Court dismisses major food producer's suit against watchdog over tender violations
MOSCOW, December 14 - RAPSI, Natalia Belova. The court has dismissed Wimm-Bill-Dann's lawsuit to cancel the antimonopoly service's resolution that a state procurement tender for baby food in 2010 was marred with violations, the Russian Legal Information Agency (RAPSI/rapsinews.com) reports.
Wimm-Bill-Dann is the Russia's largest food company founded in Moscow in 1992.
Established over 100 years ago, Nutricia specializes in producing baby food. It has operated in Russia since 1994 and been a part of the international Danone food group since 2007.
Wimm-Bill-Dann was named as a successful bidder in the state procurement tender for baby food.
The Moscow District Health Department and Nutricia, a Danone subsidiary, which contested the tender's validity, are involved in the case as third parties.
The Federal Antimonopoly Service acknowledged Nutricia's complaint on January 11 and agreed that the baby food requirements limit the number of bidders.
The watchdog's representative said on Wednesday that Wimm-Bill-Dann missed the three-month appeal deadline.
Wimm-Bill-Dann said it filed the lawsuit as soon as it became aware of the decision, as it had not been involved in the case hearing at the antimonopoly service, and the watchdog had not published its decision. In this regard, Wimm-Bill-Dann requested to restore the missed appeal deadline.

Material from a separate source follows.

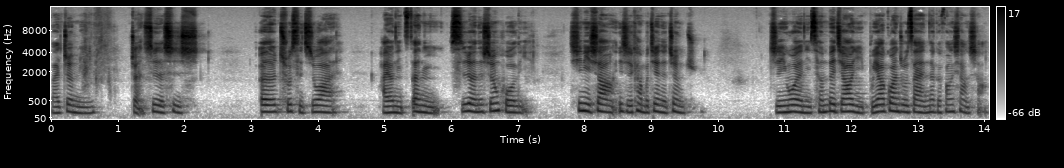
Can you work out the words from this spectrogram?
来证明转世的事实。而除此之外，还有你在你私人的生活里、心理上一直看不见的证据，只因为你曾被教以不要灌注在那个方向上。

The Kommersant newspaper earlier reported that in 2010 the Moskva Zlatoglavaya trading house and Wimm-Bill-Dann won an annual tender to provide free baby food to Moscow residents. Nutricia was barred from the tender as it failed to meet the customer's packing and product property requirements, Kommersant reported.
Moskva Zlatoglavaya sells food products produced by the French Nutribio. The Moscow government owns a 20-percent stake in Moskva Zlatoglavaya.
Danone told RAPSI that it seeks to "secure fair competition for itself and the other bidders".